He lashed out hours after PM Mette Frederiksen said she was “sorry” that President Trump had abruptly called off a state visit to Denmark.
The Danish prime minister has dismissed the suggestion of such a land deal as “absurd”.
Denmark’s Queen Margrethe II invited President Trump to visit the country on September 2, and the manner of his cancelation has stunned the Scandinavian nation.
Speaking to reporters on the White House lawn on August 21, President Trump took umbrage at Mette Frederiksen’s remarks.
He said: “I thought that the prime minister’s statement that it was absurd, that it was an absurd idea was nasty.
“I thought it was an inappropriate statement. All she had to do is say no, we wouldn’t be interested.”
The president added: “She’s not talking to me. She’s talking to the United States of America. You don’t talk to the United States that way, at least under me.”
President Trump pointed out that President Harry Truman once considered making an offer for Greenland, which is an autonomous Danish territory.
He continued to make digs at Denmark online.
Earlier on Wednesday, Mette Frederiksen reiterated that Greenland could not be bought.
She told reporters the idea of selling the resource-rich Arctic island had “clearly been rejected” by its leader, Kim Kielsen, “a position I share of course”.
Mette Frederiksen also said President Trump’s visit would have been an “opportunity to celebrate Denmark’s close relationship to the US”.
“This does not change the character of our good relations and we will continue our dialogue on how we can deal with challenges we are facing,” she said, adding that the invitation to President Trump “remains open”.
Mette Frederiksen has said President Trump’s no-show was a matter of regret because “our preparations were well under way”.
While praising Denmark as a “very special country”, President Trump said in a tweet on August 20 that his planned visit would no longer go ahead because Mette Frederiksen had “no interest in discussing the purchase of Greenland”.
President Trump had earlier confirmed reports that he was interested in buying Greenland. When asked on August 18 if he would consider trading a US territory for the island, he replied: “Well, a lot of things could be done.”
“Essentially it’s a large real estate deal,” he said.

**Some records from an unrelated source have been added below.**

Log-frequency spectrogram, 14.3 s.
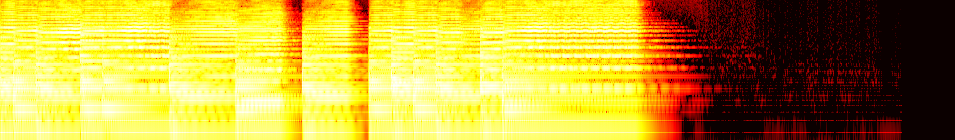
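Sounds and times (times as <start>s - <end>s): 
violin: 0.0s - 9.9s.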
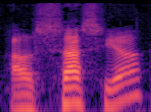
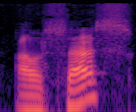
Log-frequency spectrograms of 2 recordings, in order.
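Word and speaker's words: Alsace: A més, avui comencem amb una zona de França, que és molt bonica, frontera amb Alemanya i Suïssa, com és Alsàcia, que de fet no es pronuncia així, es pronuncia Alsàs, que ja ens ho ha dit fora de micros la nostra convidada, oi? – Sí, hem convidat la Laia Saiger.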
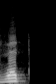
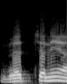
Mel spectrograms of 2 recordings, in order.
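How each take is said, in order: First: The word starts without a w sound. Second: The word starts with a w sound. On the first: The speaker calls it right. "ఇక్కడ డబ్ల్యూ silent, రెచ్ అంటాం" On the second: The speaker calls it wrong. "వ్రెచ్చని అనం అనమాట"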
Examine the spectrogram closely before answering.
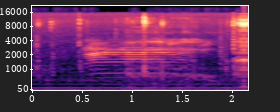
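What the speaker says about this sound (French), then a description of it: "Oh le mouton." A sheep in Minecraft lets out one wavering bleat lasting about a second, mid-distance, over a constant low hum and scattered clicks.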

On August 19, President Trump tweeted a jokey image showing a tall golden skyscraper among the homes of a small village on the island.
The cancelation was described as a “farce” by the leader of the populist Danish People’s Party, Kristian Thulesen Dahl.
He tweeted: “What is this man thinking of though? And with grounds that are worthy of an April Fools’ joke.”
Danish Conservative MP Rasmus Jarlov accused President Trump of lacking respect for his country.
Former foreign minister Kristian Jensen said President Trump’s move had resulted in “total chaos”.
A spokeswoman for the leftist Red-Green Alliance, Pernille Skipper, said: “Trump lives on another planet.”
Pia Kjaersgaard, the populist former speaker of the Danish parliament, said it showed “rude behavior to the Danish people and the Queen, who invited him.”
President Trump has reportedly taken an interest in Greenland, in part, because of its resources, such as coal, zinc, copper and iron ore.
However, while Greenland may be rich in minerals, it relies on Denmark for two-thirds of its budget revenue. It has high rates of suicide, alcoholism and unemployment.
The US has long seen Greenland, which sits along a direct route from Europe to North America, as being strategically important. It established the Thule air force and radar base there at the start of the Cold War, which now covers space surveillance and forms the northernmost part of the US ballistic missile early warning system.
Meanwhile, new Arctic sea routes are opening up as climate change is blamed for the accelerating thaw of ice in the region.
China has recently been taking an interest in the area, too.